If I had to stay at the school, I took a city bus home and I still had to walk another mile to our house. Sometimes the bus didn’t come so I walked the five miles from town to my house. I don’t recall when the New Jersey Parkway was built but it cut off what was a slight shortcut for me and made my trip even longer. I admit to not being a happy teenager.1
Max barely let me drive his car, his prize possession, so I felt like a prisoner when I grew up. I had to depend on friends to drive me or I didn’t go anywhere, or I walked.
Ben and I began to date when I was a senior in high school. That was a lovely time for me. I also entered some local contests that I won and that was a lot of fun. I was crowned Miss Tomco and I won first prize singing in the talent show at the Jersey Farm show in Lakewood. The next year I went off to college in Trenton and the farm was forever behind me. I missed a few things, the proximity to the ocean and my dog, but I didn’t miss the work that I had to do.

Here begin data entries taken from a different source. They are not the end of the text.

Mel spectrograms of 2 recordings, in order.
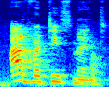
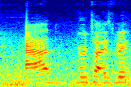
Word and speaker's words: advertisement: didn't get it either advertisement advertisement and the difference is like which syllable you stress so in American English we would say advertisement advertisement and in Australian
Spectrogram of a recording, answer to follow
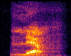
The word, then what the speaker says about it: lamb: Lamb. Okay, so B will remain silent.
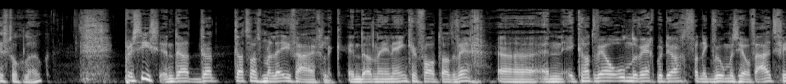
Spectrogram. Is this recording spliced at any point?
yes; 1 cut; at 1.2 s

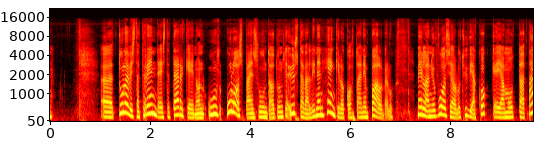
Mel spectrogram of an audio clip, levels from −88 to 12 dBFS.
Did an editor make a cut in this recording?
no; 0 cuts

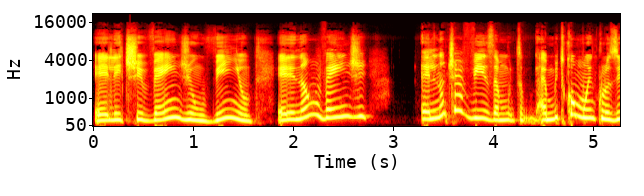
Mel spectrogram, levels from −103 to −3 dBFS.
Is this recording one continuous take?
yes; 0 cuts

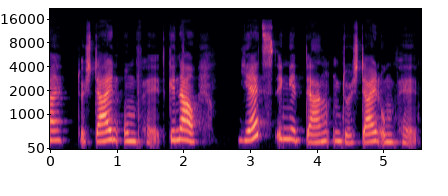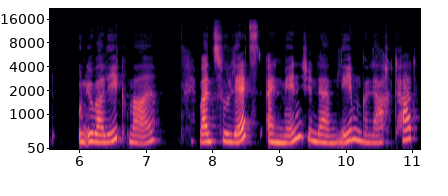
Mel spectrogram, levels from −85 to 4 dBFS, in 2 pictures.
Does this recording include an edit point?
no; 0 cuts

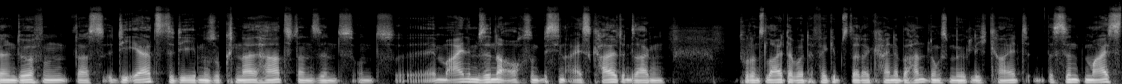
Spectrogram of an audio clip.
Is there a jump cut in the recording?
yes; 1 cut; at 6.3 s

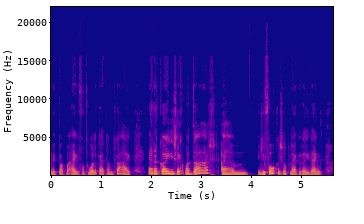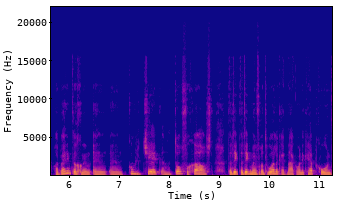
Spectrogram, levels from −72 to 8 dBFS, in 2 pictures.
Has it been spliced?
yes; 4 cuts; at 1.3 s, 3.4 s, 6.2 s, 9.4 s

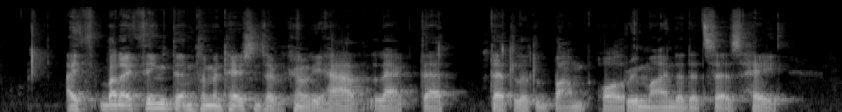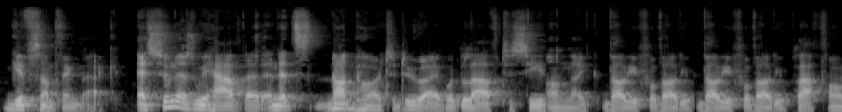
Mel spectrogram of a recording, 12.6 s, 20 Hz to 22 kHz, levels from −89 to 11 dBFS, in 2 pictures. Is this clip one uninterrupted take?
no; 7 cuts; at 3.6 s, 4.7 s, 6.2 s, 7.3 s, 9.0 s, 10.4 s, 11.5 s

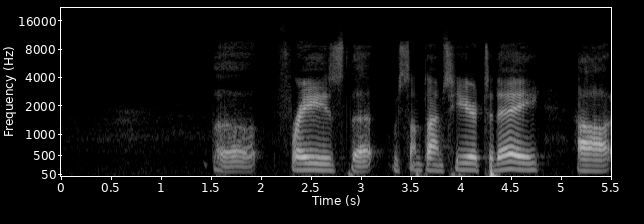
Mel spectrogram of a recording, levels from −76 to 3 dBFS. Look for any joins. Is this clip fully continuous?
no; 2 cuts; at 2.0 s, 3.2 s

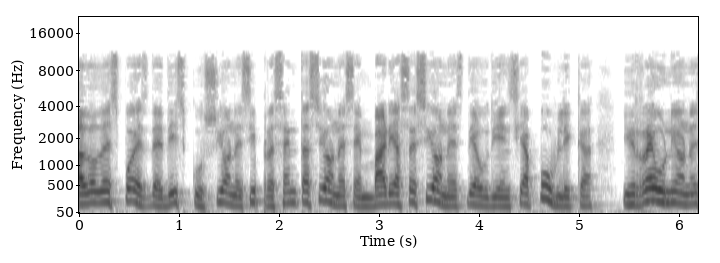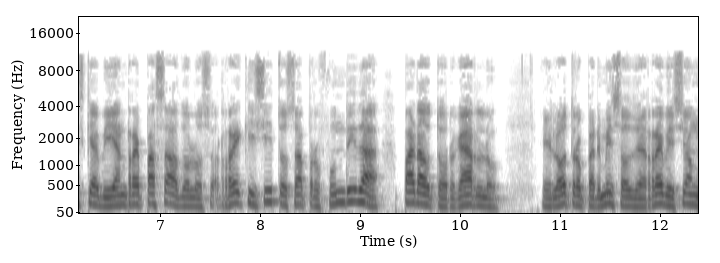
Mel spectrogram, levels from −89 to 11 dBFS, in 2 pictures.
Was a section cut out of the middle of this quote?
no; 0 cuts

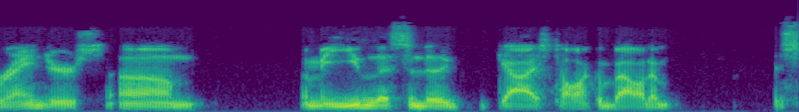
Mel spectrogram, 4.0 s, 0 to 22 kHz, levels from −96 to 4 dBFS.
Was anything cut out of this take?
no; 0 cuts

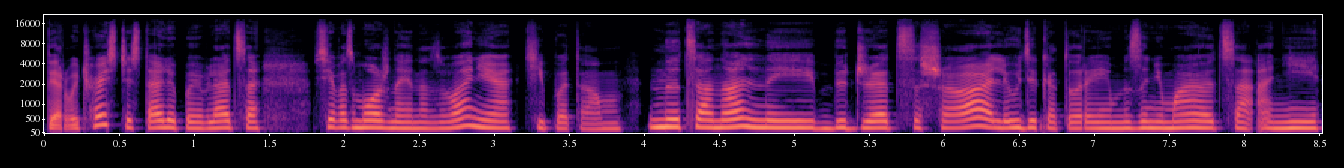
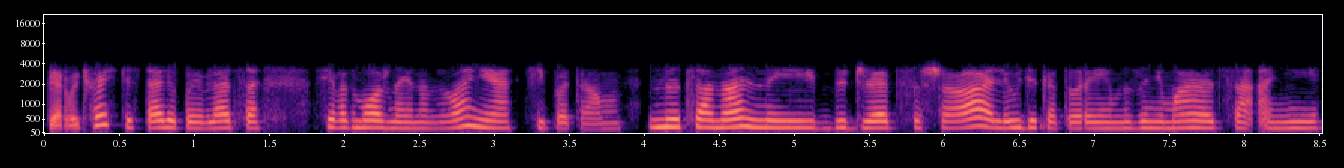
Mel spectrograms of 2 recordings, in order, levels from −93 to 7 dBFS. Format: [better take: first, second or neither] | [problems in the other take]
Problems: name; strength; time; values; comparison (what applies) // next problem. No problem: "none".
first | phone-call audio; nothing above 3.5 kHz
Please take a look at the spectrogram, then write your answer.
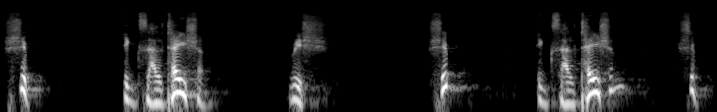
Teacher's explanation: Sh. Sh is a voiceless palato-alveolar fricative consonant.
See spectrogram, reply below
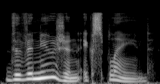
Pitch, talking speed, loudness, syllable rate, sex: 205 Hz, 115 wpm, -14 LUFS, 4.8 syllables/s, female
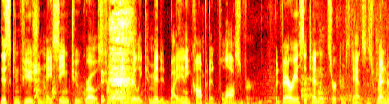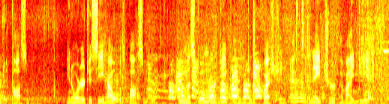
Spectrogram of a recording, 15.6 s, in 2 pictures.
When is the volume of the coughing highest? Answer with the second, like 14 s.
2 s.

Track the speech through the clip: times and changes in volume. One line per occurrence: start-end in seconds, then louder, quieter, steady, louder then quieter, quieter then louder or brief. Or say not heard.
0.0-15.2 steady.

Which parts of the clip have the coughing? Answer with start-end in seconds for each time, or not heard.
2.0-2.7, 12.4-13.2.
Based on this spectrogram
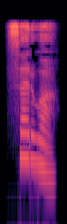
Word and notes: ಸರ್ವ: sarva

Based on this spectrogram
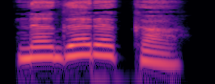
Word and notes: ನಾಗರೀಕ: Kannada

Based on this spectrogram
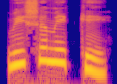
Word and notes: ವಿಷಮಗೋ: kannada

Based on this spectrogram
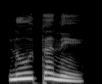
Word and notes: ನೂತನೆ: nūtane

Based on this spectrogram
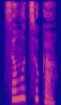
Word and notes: ಸಮುತ್ಸುಕ: samutsuka

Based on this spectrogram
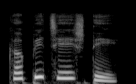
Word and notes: ಕಪಿಚೇಷ್ಟೆ: kannada

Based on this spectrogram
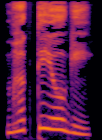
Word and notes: ಭಕ್ತಿಯೋಗಿ: kannada

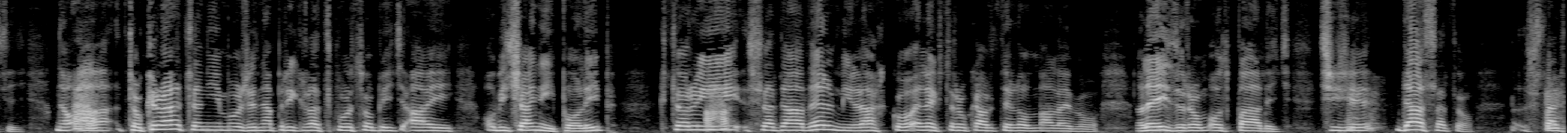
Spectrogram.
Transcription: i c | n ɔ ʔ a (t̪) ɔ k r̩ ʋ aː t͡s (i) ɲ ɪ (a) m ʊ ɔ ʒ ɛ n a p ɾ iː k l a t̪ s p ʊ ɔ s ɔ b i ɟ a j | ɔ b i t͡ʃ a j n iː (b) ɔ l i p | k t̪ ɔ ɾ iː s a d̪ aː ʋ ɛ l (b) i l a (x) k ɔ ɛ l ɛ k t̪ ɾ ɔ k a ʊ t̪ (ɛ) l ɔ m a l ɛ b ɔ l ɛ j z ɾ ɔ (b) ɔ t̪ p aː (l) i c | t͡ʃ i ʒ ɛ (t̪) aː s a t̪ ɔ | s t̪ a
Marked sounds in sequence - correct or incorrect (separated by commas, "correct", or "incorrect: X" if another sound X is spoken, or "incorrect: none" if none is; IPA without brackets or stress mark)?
correct, incorrect: a, incorrect: ɛ, incorrect: p, incorrect: m, correct, correct, incorrect: m, correct, incorrect: d̪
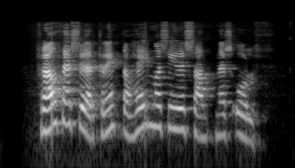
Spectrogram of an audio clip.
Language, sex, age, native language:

So, life on a farm was good and it wasn’t good. As much as I loved walking with my dog I also missed living in town where I could walk to a movie or a shop or a friend’s house. We also didn’t have much money to spend. A small chicken farm is not a place where you make a lot of money.
My mother was really a city person. When we lived in Brooklyn, she wore lovely clothes and had her hair done frequently and we ate out and went to shows in New York City. Obviously, that ended when we moved. I never heard Bess complain, but I know she missed her extended family very much. When I think back on it, all I recall her wearing was a pair of jeans while she worked all day.
Would I want to live on a farm?? No. I grew up and learned to entertain myself and I read a lot and I wrote a journal which I still have, but I still think I missed an important part of growing up. I did learn to be independent, however, as I had to depend mostly on myself for entertainment.
I sometimes miss the simple life we had and the sound of the roosters crowing in the early morning. However, I don’t miss it enough that I would recommend it to my children. And I found out recently that Max told a cousin of ours that moving to the chicken farm was the worst decision that he ever made.
- editor’s note: The Parkway referred to is the Garden State Parkway. It opened in Toms River in July, 1955.